In Afton, Wyoming the area known as Star Valley, we stopped for a mid-afternoon snack at Taco John’s. We didn’t know much about it, but we were intrigued. Out west, they’re big fans of mixing Tex Mex cuisine with tater tots. Nachos with tater tots as a base instead of tortilla chips? Yes, please.
Day 11: Yellowstone National Park with Buffalo Roam Tours
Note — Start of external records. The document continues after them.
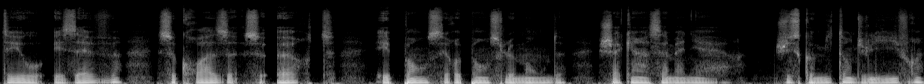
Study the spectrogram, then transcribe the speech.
Théo et Zev, se croisent, se heurtent, et pensent et repensent le monde, chacun à sa manière jusqu'au mi-temps du livre,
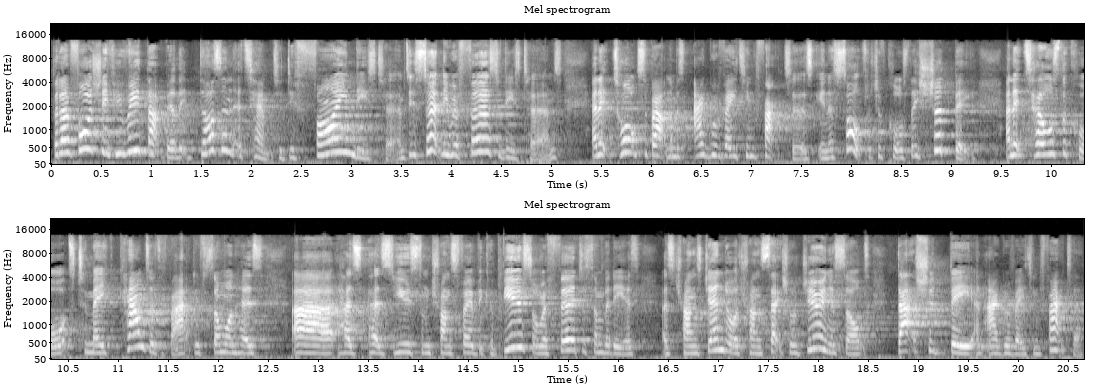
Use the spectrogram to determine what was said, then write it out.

We didn’t have much time to spend in the area and I had gotten a lot of tips regarding Yellowstone (what to see, what to skip, and what to expect). Since I knew this would be the most crowded time of the year, I opted to book a tour with Buffalo Roam Tours so we wouldn’t miss the best spots. Our guide picked us up at 7:15 a.m. and spent the day making sure we saw lots of wildlife and all the best parts of the part. We were able to see all the highlights in a day (which was about 13 hours) and more iconic wildlife than I’d ever seen. The guide was great for making sure we got to see Old Faithful blow, eat at the best restaurants in the park, get the best photos, and see everything since neither of us had to worry about driving. He even helped Mini Eats get her Junior Ranger certification.
Among the highlights was seeing a moose calf nursing with his mother, the Lower Falls of the Grand Canyon, Old Faithful, the Grand Prismatic, the hot springs, The Old Faithful Inn, and herds of bison, elk, and pronghorns (generally known as antelopes).
After such a long day, we were happy to dig into some takeout from Teton Thai, a great little restaurant in the Village.
Day 12: Grand Tetons National Park
We got up early to beat the crowds to Jenny Lake to take the shuttle boat across the lake and over to hiking trails to Hidden Falls. The lake is spectacularly beautiful and the falls were huge (you hike right next to them). There’s a popular swimming area on the lake, but we took the scenic drive up to Colter Bay and then to the Jackson Lake Lodge where we had lunch at the historic Pioneer Grill. It’s an old diner that’s been thoroughly restored and has a great menu. It’s really fun. All the seating is bar style.
Jackson Lake Lodge is also breathtakingly beautiful with spectacular views. It’s a great place to stay, I’m sure, if you can book far in advance. We also visited the dam on the Snake River that created Jackson Lake and also visited the “beach” at the String Lake swimming area. It’s warmer than other lakes, but still way too cold for me.
Day 13: Jackson Hole
I reserved a day just to explore around the touristy areas of Jackson and Teton Village. We started the day by taking the Aerial Tram up to the top of the mountain to Corbett’s Cabin, which is famous for its waffles. There’s not much else up at the top, but it’s popular for paragliding in the summer and for some hikes. There’s usually still a bit of snow for skiing, too.
After taking the tram back down the mountain, we drove to Jackson to shop for souvenirs, see the famous elk antler arches (the elk shed their antlers annually, so it is not grim at all), have ice cream at Moo’s. Jackson was a little too busy and there wasn’t much to do, so we headed back to Teton Village ride the gondolas up and down the mountain and the Teewinot chair lifts, too. We got an unlimited all-day pass so we just went up and down the mountain over and over. It was a lot of fun!
Later, we headed back to the Tetons to take some sunset photos and to see more wildlife, which gets more active in the evening. We had more ice cream and visited the swimming area of Jackson Lake (which was popular but also cold!). I’d wanted to see Swan Lake, but the hike was too long; by this point in our trip, Mini Eats wasn’t up for much more hiking. Afterwards, we visited the Snake River Overlook, the site of the famous Ansel Adams photo.